All in all this shows how relatively inexpensive and simple it is to do much needed surveys in Peru. And how much information can be obtained just by visiting old collecting sites for rare species. It also shows the lack of interest from larger funding bodies to implement strategies for the conservation for specific identified bird conservation priorities. BirdLife International has classed Kalinowski's Tinamou to one of the most threatened in Peru in the critically threatened category, together with Royal Cinclodes, White-winged Guan and Junín Flightless Grebe. But Kalinowski's Tinamou had not received any attention until this mini-expedition.
My guess is that it is a truly rare bird, but that the vast and seemingly sparsely populated areas close to where we now found it could hold an important population. There is quite a lot of mining in an area not too far away and this is worrying as there would be direct impact of some areas in form of pollution and an increase in the number of people if mining should increase generally here.

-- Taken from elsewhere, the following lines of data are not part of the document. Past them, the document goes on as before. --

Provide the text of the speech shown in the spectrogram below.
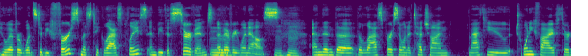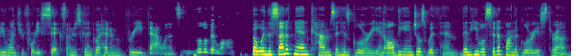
Whoever wants to be first must take last place and be the servant of everyone else. And then the, the last verse I want to touch on, Matthew 25, 31 through 46. I'm just going to go ahead and read that one. It's a little bit long. But when the Son of Man comes in his glory and all the angels with him, then he will sit upon the glorious throne.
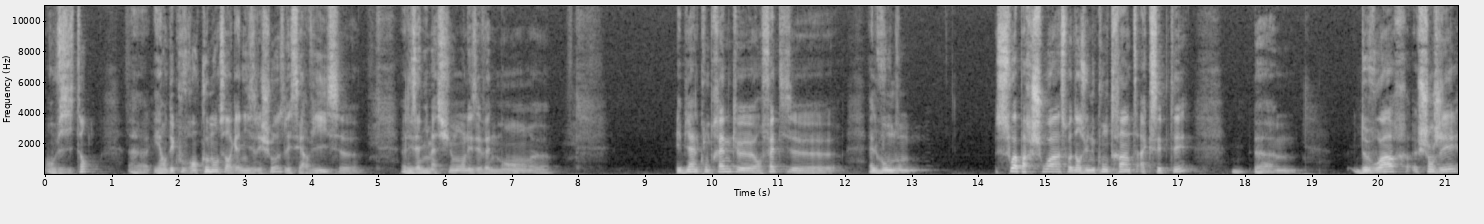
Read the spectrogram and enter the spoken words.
en visitant euh, et en découvrant comment s'organisent les choses, les services, euh, les animations, les événements. euh, eh bien, elles comprennent que en fait, euh, elles vont soit par choix, soit dans une contrainte acceptée, euh, devoir changer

Kolibri Expeditions is doing a 4-day trek in April, and there may be an expedition prior to that should there be interest. Contact me for more details.
I am working on a more extensive trip report from the expedition in April-May 2000 which I will give news about when ready.